Want a great dessert that's easy as pie with cinnamon rolls that are better than a crust? Try the slow cooker dessert from my Miami friend Jean Mackey. Great for breakfast or after dinner. I can see myself eating it as dinner. Have a wonderful week and happy eating!
31/2 cups sugar
1/2 cup red hots
1 quart cranberry juice cocktail
1 (6 ounce) can each frozen lemonade and orange juice, undiluted
1/8 teaspoon cloves
Boil 1 quart of water with sugar, red hots and cloves until sugar and candy are dissolved. Add juices and 4 quarts of water. Yields 6 quarts.
1 (3 ounce) package instant butterscotch pudding
11/2 cups cold milk
1 cup pumpkin
1 teaspoon pumpkin pie spice
11/2 cups whipped topping
Beat pudding and milk for two minutes.

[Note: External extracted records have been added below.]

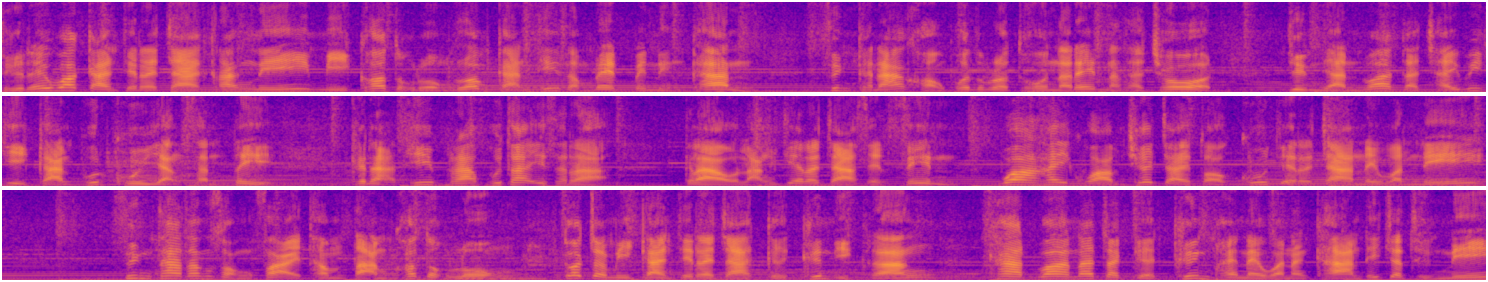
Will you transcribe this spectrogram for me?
ถือได้ว่าการเจรจาครั้งนี้มีข้อตกลงร่วมกันที่สำเร็จเป็นหนึ่งขั้น ซึ่งคณะของพลตำรวจโทนเรศนันทโชตยืนยันว่าจะใช้วิธีการพูดคุยอย่างสันติ ขณะที่พระพุทธอิสระ กล่าวหลังเจรจาเสร็จสิ้น ว่าให้ความเชื่อใจต่อคู่เจรจาในวันนี้ ซึ่งถ้าทั้งสองฝ่ายทำตามข้อตกลง ก็จะมีการเจรจาเกิดขึ้นอีกครั้ง คาดว่าน่าจะเกิดขึ้นภายในวันอังคารที่จะถึงนี้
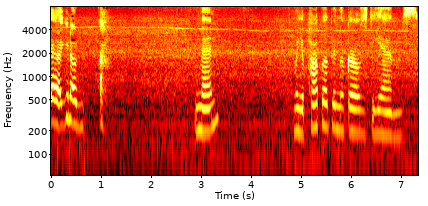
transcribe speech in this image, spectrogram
uh, you know, men. When you pop up in the girls' DMs,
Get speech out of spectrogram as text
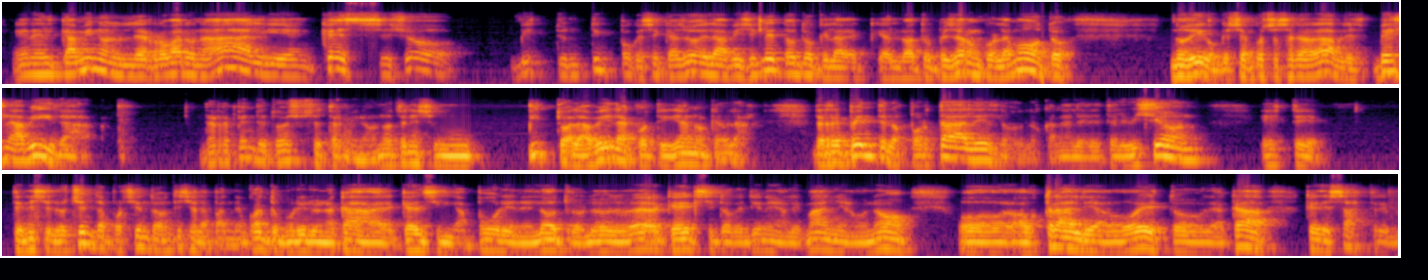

Blend in pumpkin then add whipped topping. Add spice and mix well. Chill.
1 (9.6 ounce) package Jimmy Dean fully cooked sausage crumbles
1 (8 ounce) container sour cream
1 (8 ounce) cream cheese, room temperature
1 can Ro-Tel tomatoes
Mix all ingredients together and melt over low heat. Serve with tortilla chips or scoop type chips.
Slow cooker dessert
2 bags frozen fruit
1 cup sugar
1/4 cup tapioca
2 teaspoons vanilla
1 can refrigerated cinnamon rolls
Mix together fruit, sugar, tapioca and vanilla and put in slow cooker. Place cinnamon rolls on top in single layer. Cover and cook on high for 2 hours or on low for 4 hours. Drizzle with icing from cinnamon rolls can before serving.
Address correspondence to Cheryle Finley, c/o The Joplin Globe, P.O. Box 7, Joplin, MO 64802.